Cheaper gasoline prices may not be causing people to buy clothes at Macy's (M), but they are driving sales of highly caffeinated energy drinks.
So much for a nation of clean-eating Whole Foods (WFM) shoppers. According to data from research firm ISI, energy drink sales spiked 7% for the four weeks ended Feb. 21. The result marked a quick rebound from a 7.1% drop in the previous four-week period, in large part due to new product innovations and marketing of low-calorie properties. New products run the gambit from salted caramel-flavored energy coffee from Monster Beverage (MNST) to blueberry-flavored Amp from Pepsico (PEP).
But amid all the data, one name sticks out as very intriguing. That name is Monster, the stock of which hasn't done much for some time despite Coca-Cola (KO) solidifying a 16.7% stake in the company last June. I think that is about to change, and in turn reawaken speculation the energy drink maker eventually could be acquired by Coke.
Here are a few things to consider:
In a competitive market, Monster is outperforming.
Just take a look at the cooler section in the local convenience store next time you are there -- there is no shortage of choices in the energy drink market. So, when a company is able to outperform the market, it likely indicates that its new products and marketing are catching on with consumers.
According to Nielsen data, for the 13 weeks ended Jan. 23, energy drink sales at convenience, grocery, drug and mass merchandise stores rose 9.9% year over year. However, sales of Monster products increased by a faster 10.7% and outpaced industry giant Red Bull, which saw sales gain 10.1%. Sales of 5-Hour Energy gained 1.6%, Amp fell 7.4% and NOS rose 5.3%. Coca-Cola's Rockstar was just that: sales surged 21.7%.
I view Monster's relative outperformance as impressive, particularly as it hiked prices on its 16-ounce cans last Aug. 31. This bodes well ahead of Monster's new product introductions.
Its innovation engine is humming.
In such a competitive market, it's essential a company such as Monster (really all beverage companies) constantly finds way to innovate around its core brand. It could be new flavors. It could be new can sizes. It could be low-calorie options. Whatever it is, it has to arrive to market rather consistently to keep customers hooked.
I like what Monster has been releasing (full disclosure: I drink a lot of energy drinks, and consider myself a connoisseur). During the fourth quarter it launched on a nationwide basis Ultra Black, a zero-calorie cherry-flavored drink that only had been released in test form previously. Pipeline Punch also hit the market (yes, it's a fruit punch).
The company's low-calorie Ultra line will be launched in 15 new markets in Europe in the first half of 2016.

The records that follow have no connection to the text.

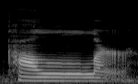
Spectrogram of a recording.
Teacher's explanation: if I say the word color, I'm doing more of a retroflex R because my tongue tip is already up for the L, color. So it just kind of flicks back.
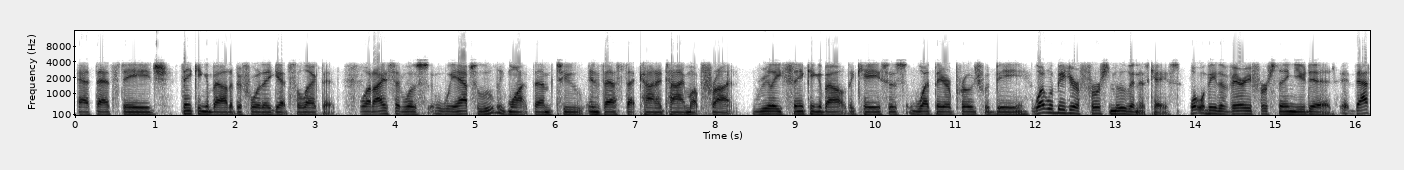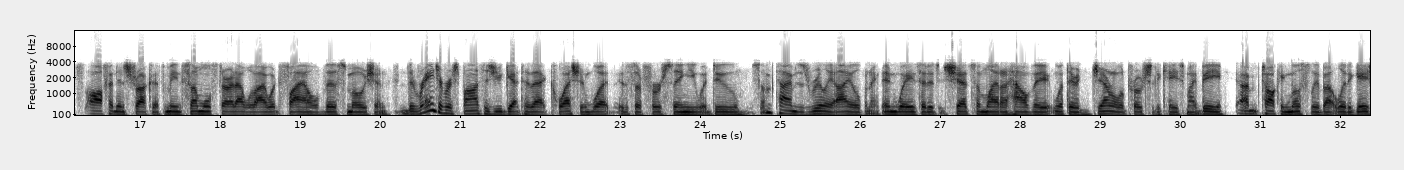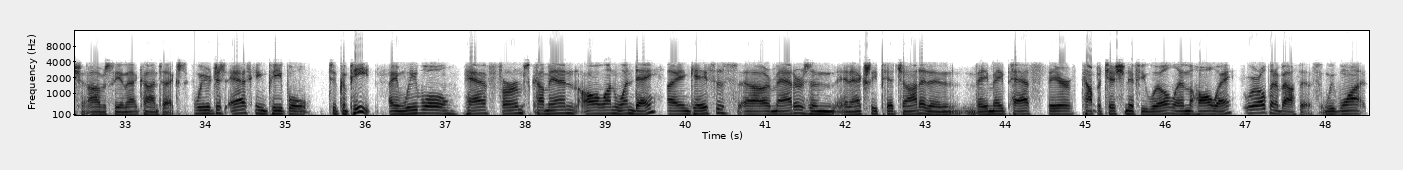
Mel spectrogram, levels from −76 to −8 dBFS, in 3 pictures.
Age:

Here in the U.S., Salted Caramel Java recently arrived on shelves, as did three innovative flavors of "energy shakes." These are protein shakes with caffeine; they make a ton of sense, and there essentially are no competing products on the market. Also, a new drink called "Gronk," developed with New England Patriots star Rob Gronkowski, is launching soon.
The icing on the cake is the long-awaited launch, likely this year, of Monster in China, pending final government approval.
Integration with Coke bottlers nearing an end.
As part of the deal with Coke, Monster will be distributed by some of Coke's key bottlers; Monster also transferred ownership of its non-energy drink brands, such as Hubert's Lemonade, to Coke.
In my view, the integration with Coke bottlers has been both a slight distraction for Monster and one that causes inefficiencies in its system. However, I came away from Monster's last earnings call relatively confident the integration is nearing an end, and that Monster's stable of products will be produced more efficiently. That's welcome news as we look toward the back half of the year.
Seemingly lost in the shuffle of Monster's last earnings release ...
The company announced a new, $1.75 billion share repurchase plan. I think Wall Street wanted more given Monster's relatively clean balance sheet and because its share count rose last year due to Monster issuing new shares to Coke. But the positive I see about the stock repurchase isn't just the material boost to earnings per share that a big buyback would produce; it's also the signal it sends investors about the company's product pipeline. I also think it sends a signal to Coke that KO may want to gobble up all of a potentially undervalued Monster before some sort of bidding war could ensue down the line.